Education is no more limited to learning facts and ideas; it is about the connection to the world and understanding concepts and applying them in real-life situations. It can only be achieved through the ‘First-hand learning’ methods. Being hands-on is especially important in the classroom because it allows students to engage in learning for life. In class, first-hand learning means replacing chalk-and-talk pedagogy of the past with inquiry, problem-based, and activity-based learning.

How do we implement

In Modern School, educators have adopted and designed the curriculum to provide a first-hand learning experiences and questioning the experiences. We believe strongly that children learn best from inquiring independently about first-hand experiences. We make the best efforts to provide real-life hands-on experiences to the children as we can.

  • Field trips– Every now and then we take our children to various field trips to places like the city zoo, botanical garden, science city and public places like the post office, fire station to give them the real-life experience of things.
  • Hands-on experiments– We set up small experiments to give them a first-hand experience of the theory and concepts of the topics. 
  • Group tasks– Our children often perform various tasks through group work which enables them to teach and learn from each other. It is a more effective way of learning things first hand. They learn social skills and it is an important aspect of social constructivism.
  • Inquiry-based learning– We don’t believe in giving answers to their queries immediately. We first expect the children todo independent inquiry. Otherwise, children become dependent and passive, which is not a good attitude formation.
  • Role-play/skits– A very interesting way to make children learn at their pace and in their own original way. Roleplay enactments make their learning playful and easy.

Benefits of First – Hand Learning

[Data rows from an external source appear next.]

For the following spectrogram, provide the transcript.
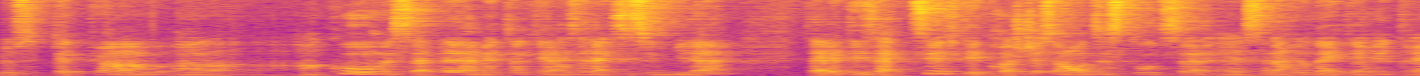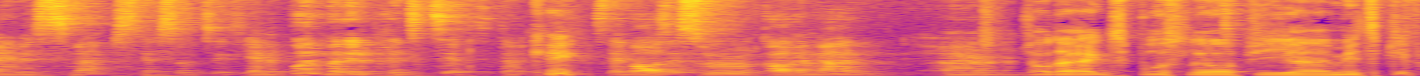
là, c'est peut-être plus en, en, en cours, mais ça s'appelle la méthode canadienne d'accès sur le bilan. Tu avais tes actifs, tu les projetais selon 10 taux de euh, scénario d'intérêt de réinvestissement, puis c'était ça. Tu sais, il n'y avait pas de modèle prédictif. C'était basé sur carrément un, Genre de règle du pouce, là, puis euh, multiplie x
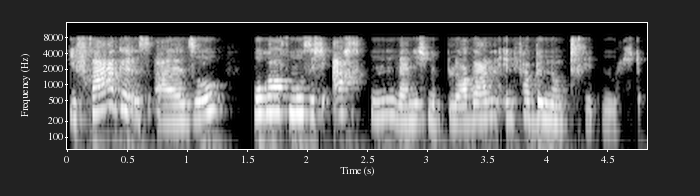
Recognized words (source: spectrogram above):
Die Frage ist also, worauf muss ich achten, wenn ich mit Bloggern in Verbindung treten möchte?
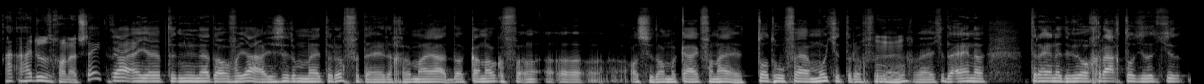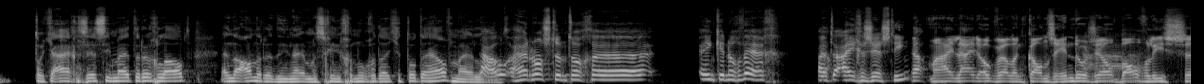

  1. It is a more engaging way to learn: – First-hand learning keeps learners engaged in what they are learning. When students do something of their own they learn quickly, practice their skills, and also put their knowledge to their test. Most importantly, they are actively creating knowledge, instead of passively consuming it. This is the concept of cognitive constructivism.
  2. It can lead to increased retention:- Students experience a huge increase in the amount of information that they retain when given the opportunity to practice what they are learning in the form of hands-on training. For example, students may learn about a concept in the classroom, it is by walking through an experiment in the laboratory or creating a project at home, that they are able to put that concept into action and gain practice in actually applying it.
  3. It develops skills and a lifelong love of learning: – When students learn by doing method, they gain valuable skills –critical thinking, communication, collaboration, and creativity, what we sometimes call the four C’s of 21st-century education. When students learn from doing something and are motivated to explore and discover new things, they more readily develop a lifelong love of learning.
  4. It gives students something ‘real’:- When it comes to education, one of the most difficult things for children to understand is why what they are learning is important. Learners are curious to know why they are learning, will they use this learning in real life?